The city of Sacramento, meanwhile, was experiencing a drastic loss of revenue. Folsom had become the new center for freight heading into El Dorado and Placer counties, and to retaliate, Sacramento placed a tax on all passengers and freight goods that crossed the levee from river boats to the trains at its docks.

The Sacramento Valley Railroad: Part 4 – A Contest Between Rivals

Sacramento Valley Railroad Locomotive, L..L Robinson

Sacramento Valley Railroad Locomotive, L..L Robinson

A Contest of Speed

The Central Pacific’s rails were laid alongside and crossed the earlier excavation and short trackage of Judah’s California Central near Roseville. The CP then continued its route on to Rocklin and Auburn. It became apparent that the four Sacramento merchants had gained the upper hand in the power play for the Pacific Railway financing, and they were not to be stopped.

The tracks of the California Central and the Sacramento, Placer and Nevada railroads became useless. The California Central was sold by foreclosure Feb. 28, 1868, and conveyed to C.P. Huntington. The 8.2 miles of CC rail between Roseville and Folsom were removed by the Central Pacific that same year. (The California Central had five locomotives, one became Central Pacific No. 93, the “Oronoco.” Its trackage from Roseville to Lincoln was sold to the California and Oregon Railroad.)
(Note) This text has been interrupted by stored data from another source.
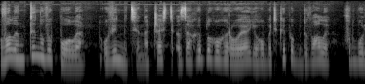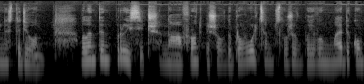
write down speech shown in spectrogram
Валентинове поле у Вінниці на честь загиблого героя його батьки побудували футбольний стадіон. Валентин Присіч на фронт пішов добровольцем, служив бойовим медиком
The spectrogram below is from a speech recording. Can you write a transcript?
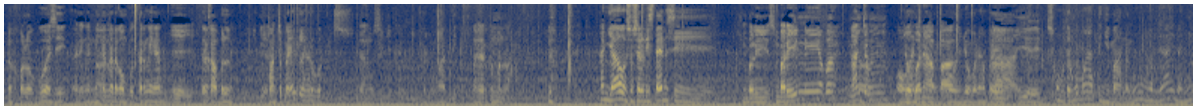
Loh kalau gue sih dengan ini kan Nah. ada komputer nih kan iya iya Terus kabel nih Iya. tancap aja di leher gue jangan usah gitu gue mati lahir temen lah Loh, kan jauh social distancing. sembari sembari ini apa ngancem Oh, jawabannya ngancem. apa Oh, jawabannya apa ya? nah iya Terus komputer gue mati gimana? Gue ngerjain aja.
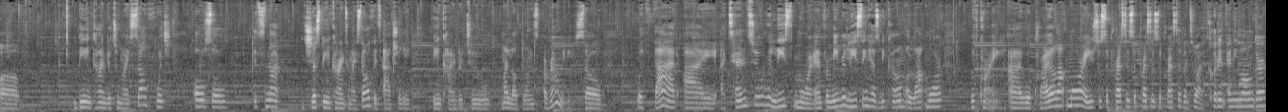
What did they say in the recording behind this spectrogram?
of being kinder to myself, which also it's not just being kind to myself, it's actually being kinder to my loved ones around me. So with that, I I tend to release more and for me releasing has become a lot more with crying. I will cry a lot more. I used to suppress it, suppress it, suppress it until I couldn't any longer.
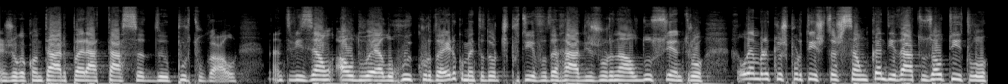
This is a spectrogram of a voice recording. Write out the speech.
em jogo a contar para a Taça de Portugal. Na antevisão ao duelo, Rui Cordeiro, comentador desportivo da Rádio Jornal do Centro, relembra que os portistas são candidatos ao título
Because much of the rail that the P&SVRR had ordered from the East lay in the holds of ships sunk by the Confederate privateers, Lester Robinson bought the property of the Sacramento, Placer and Nevada Railroad. In spite of local opposition and legal roadblocks from the Central Pacific, he removed the rails and ties (sometimes in the dark of night) and used them to extend the Placerville and Sacramento Valley Railroad to the El Dorado County town of Latrobe, where the trains arrived in August of 1864. (The P&SVRR never owned any rolling stock and used engines and cars of the SVRR. The SVRR would lease the new trackage of the P&SVR for its own use.)

Problems for the P&SVRR, however, were not over. Robinson, still fighting the Central Pacific, and believing that the route through Placerville was the best over the Sierra, challenged the owners of the Central Pacific, now known as the “Big Four”, to a contest of speed. The steamer “Chrysopolis” would bring two bundles of San Francisco papers up the river to the terminus of each railroad, and there would be a race to see who could get them delivered to Virginia City, Nevada the fastest. The Challenge was accepted by the CP.